Readers Question If one looked at the UK’s Historical Debt to GDP ratio; at the time austerity was introduced; the Debt to GDP ratio was last at this 2010 level in 1966. Having lived in 1966 there was no massive economc requirement to reduce public spending at that time ie everything was fine. So was this “need” to take drastic action just all rubbish?
Yes. The ratio of debt to GDP in 2010 was similar to 1966. To a large extent, there was no need to panic about debt to GDP as we did in 2010.
However, there is a difference between 1966 and 2010. In 2010 debt to GDP was rising sharply and the annual budget deficit was very high by post-war standards.
In 2010/11, the governments annual borrowing requirement shot up sharply. It was at a record for peacetime borrowing. This was a difference with 1966. In 1966, debt to GDP was on a downward trajectory because of strong economic growth in the post-war period.
There is a debate at the extent to which austerity was necessary.
Reasons why austerity was unnecessary
- The recession saw a rise in private sector savings – and hence willingness to buy government bonds. In this case, government debt wasn’t spending money the economy didn’t have. It is the public sector making use of unused private sector savings.

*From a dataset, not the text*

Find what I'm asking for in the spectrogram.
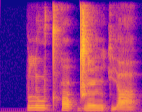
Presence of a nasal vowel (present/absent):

- The high budget deficit was the correct response to the recession. VAT tax cuts helped boost demand and provide economic stimulus during economic slump.
- In a recession, higher spending is required on unemployment benefits, income support. Without these cyclical fiscal stabilisers, the recession would have been deeper and more people would have experienced poverty.
- This rise in government borrowing is a classic Keynesian response to a drop in private spending and a rise in private sector saving.
- In this period interest rates were cut to 0.5% – but that failed to cause growth and recovery – hence there was a greater need for fiscal policy to be expansionary at that time.
- There is strong evidence to suggest the austerity of 2010-12 contributed to a weak economic recovery – which hurt the growth in future tax revenues. See: Is austerity self-defeating?
- Public sector investment was cut to very low levels, damaging investment in public transport and new environmental projects. This has long-term costs for the economy.
- Bond yields have fallen sharply since 2010 – indicated strong demand for buying bonds. The cost of borrowing has been very low. Debt interest payments as a % of GDP have remained low.
Evaluation – why austerity may have been necessary?
Other economists may disagree with this analysis. They might suggest
- Link between high debt and low economic growth. A 2010 paper “Growth in a Time of Debt,” by Carmen Reinhart and Kenneth Rogoff seemed to suggest that GDP growth significantly falls once government-debt levels exceed 90% of GDP.
- However, this paper was highly controversial for errors in including data and also the causation of whether high debt causes low growth or low growth causes high debt. (Does gov’t debt cause low growth?)
- Bond yields fell because annual borrowing was reduced. You could argue that if the government hadn’t reduced the growth of public spending, bond yields may not have fallen so sharply and the cost of borrowing would have risen.
- Long-term demographic changes. Like many western economies, the UK faces long-term demographic changes – ageing population, rapid growth in demand for health care. Therefore, borrowing wasn’t just cyclical but also structural long-term factors. For example, arguably raising the pension age was a solution to this issue of rising long-term demands on government spending.
- Confidence effects of cutting budget deficit. There is an argument that high debt levels may create low confidence amongst business and consumers and they may fear future tax rises to pay back debt. Cutting deficit boost confidence.
- Other economists argue this is the ‘confidence fairy‘ argument.
- Crowding out of the private sector. Another argument for austerity is that cutting government spending enables the private sector to have more resources to invest in private sector projects.
- The question is whether the private sector will respond to austerity by increasing private sector. The difficult economic circumstances of 2010-18, let to relatively low levels of private sector investments.
It is useful to separate short-term cyclical borrowing and long-term borrowing. Ideally, in a recession, the government should focus on economic recovery and not obsess about short-term borrowing targets. However, that doesn’t mean the government shouldn’t target stabilisation of long-term debt to GDP ratios. In addition to a cyclical deficit, there were elements of structural borrowing, so some decisions, e.g. raising taxes or cutting spending (through higher retirement age) may be necessary.